> _Your instructions_:
The required output is an exact copy of the lines from the one containing "Transcribe the recording" through the end of the entries below, with pictures removed.

> _Exercise materials_:
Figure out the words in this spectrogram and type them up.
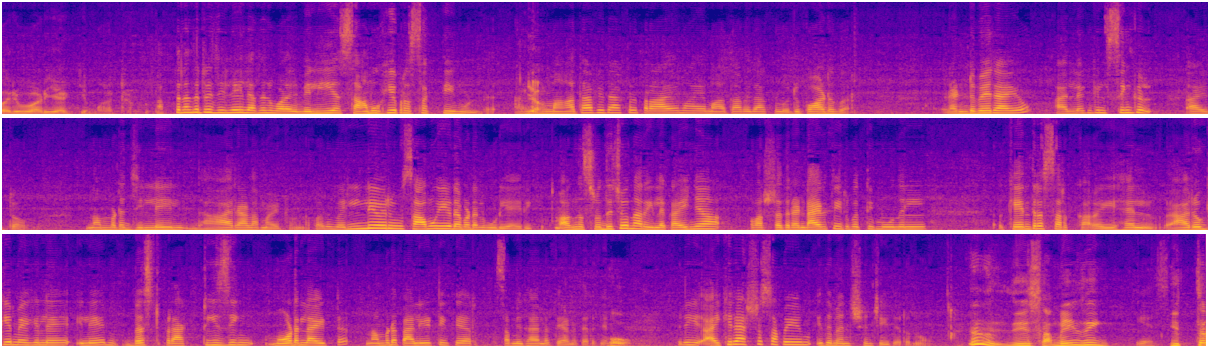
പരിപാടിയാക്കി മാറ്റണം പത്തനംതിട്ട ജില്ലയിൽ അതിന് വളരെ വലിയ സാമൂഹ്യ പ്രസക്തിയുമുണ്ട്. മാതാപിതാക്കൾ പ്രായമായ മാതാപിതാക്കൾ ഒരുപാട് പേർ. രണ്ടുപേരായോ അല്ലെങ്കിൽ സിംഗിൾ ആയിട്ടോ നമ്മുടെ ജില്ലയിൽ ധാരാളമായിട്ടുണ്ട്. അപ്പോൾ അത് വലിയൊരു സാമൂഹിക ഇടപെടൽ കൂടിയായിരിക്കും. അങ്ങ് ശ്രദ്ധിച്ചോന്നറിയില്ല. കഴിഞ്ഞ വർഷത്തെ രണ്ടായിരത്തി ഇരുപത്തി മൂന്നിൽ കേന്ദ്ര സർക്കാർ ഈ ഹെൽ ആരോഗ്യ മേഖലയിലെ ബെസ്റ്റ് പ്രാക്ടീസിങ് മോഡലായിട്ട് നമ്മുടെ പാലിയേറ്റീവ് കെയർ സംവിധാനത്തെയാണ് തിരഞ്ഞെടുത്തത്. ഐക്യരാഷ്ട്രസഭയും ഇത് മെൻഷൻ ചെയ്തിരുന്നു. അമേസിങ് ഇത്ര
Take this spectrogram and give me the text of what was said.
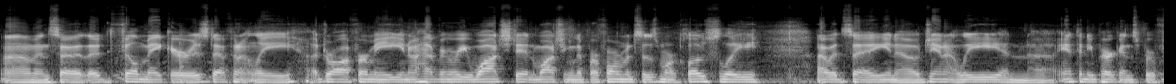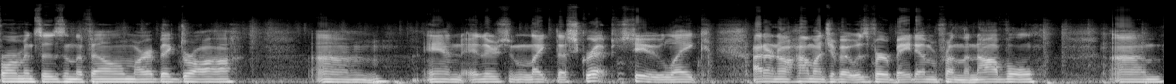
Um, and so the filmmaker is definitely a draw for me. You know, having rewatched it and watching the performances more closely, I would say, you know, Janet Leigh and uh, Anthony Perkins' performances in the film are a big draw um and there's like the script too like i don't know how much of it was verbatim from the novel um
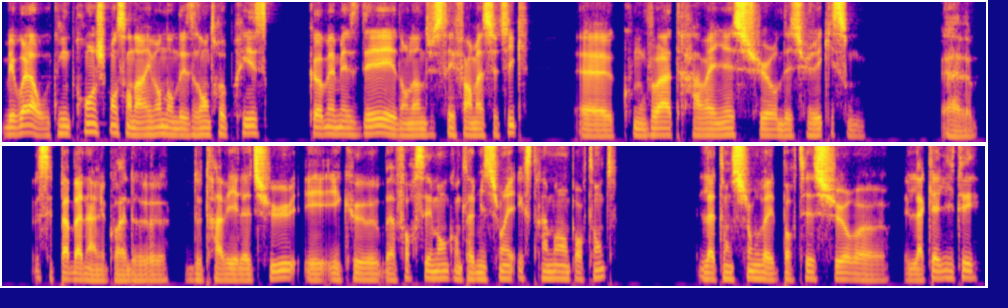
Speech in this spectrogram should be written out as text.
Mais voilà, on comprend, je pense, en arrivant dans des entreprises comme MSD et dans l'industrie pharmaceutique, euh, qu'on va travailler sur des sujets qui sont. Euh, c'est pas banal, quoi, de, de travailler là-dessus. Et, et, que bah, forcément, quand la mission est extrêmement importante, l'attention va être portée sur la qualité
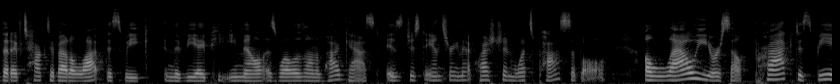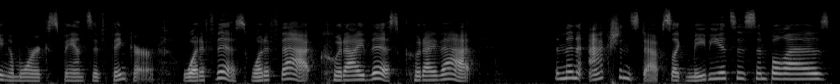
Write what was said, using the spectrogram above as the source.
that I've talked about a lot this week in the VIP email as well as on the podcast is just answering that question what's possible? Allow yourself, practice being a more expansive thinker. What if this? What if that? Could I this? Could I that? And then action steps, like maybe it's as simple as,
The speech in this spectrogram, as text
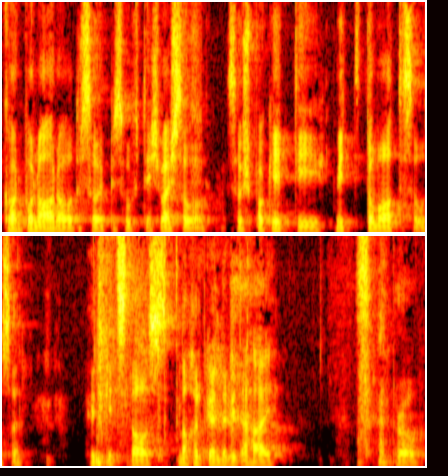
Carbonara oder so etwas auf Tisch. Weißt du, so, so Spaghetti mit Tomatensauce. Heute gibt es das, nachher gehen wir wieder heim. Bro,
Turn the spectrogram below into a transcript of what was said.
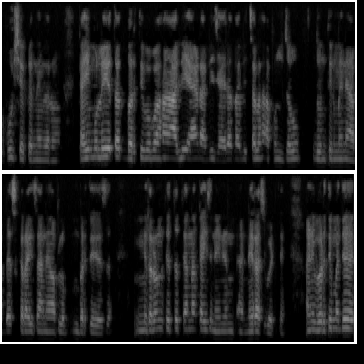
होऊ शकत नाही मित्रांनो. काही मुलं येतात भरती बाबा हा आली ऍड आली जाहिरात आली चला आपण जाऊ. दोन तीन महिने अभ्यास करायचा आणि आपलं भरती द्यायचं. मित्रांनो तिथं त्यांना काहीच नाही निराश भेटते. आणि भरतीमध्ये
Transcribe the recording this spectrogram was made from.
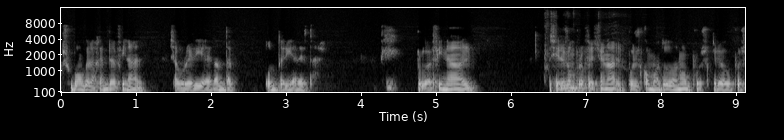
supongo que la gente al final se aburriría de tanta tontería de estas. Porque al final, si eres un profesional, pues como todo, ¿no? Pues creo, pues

> _Answer to this task_:
Transcribe the recording this spectrogram was made from.
supongo que la gente al final se aburriría de tanta tontería de estas. Porque al final, si eres un profesional, pues como todo, ¿no? Pues creo, pues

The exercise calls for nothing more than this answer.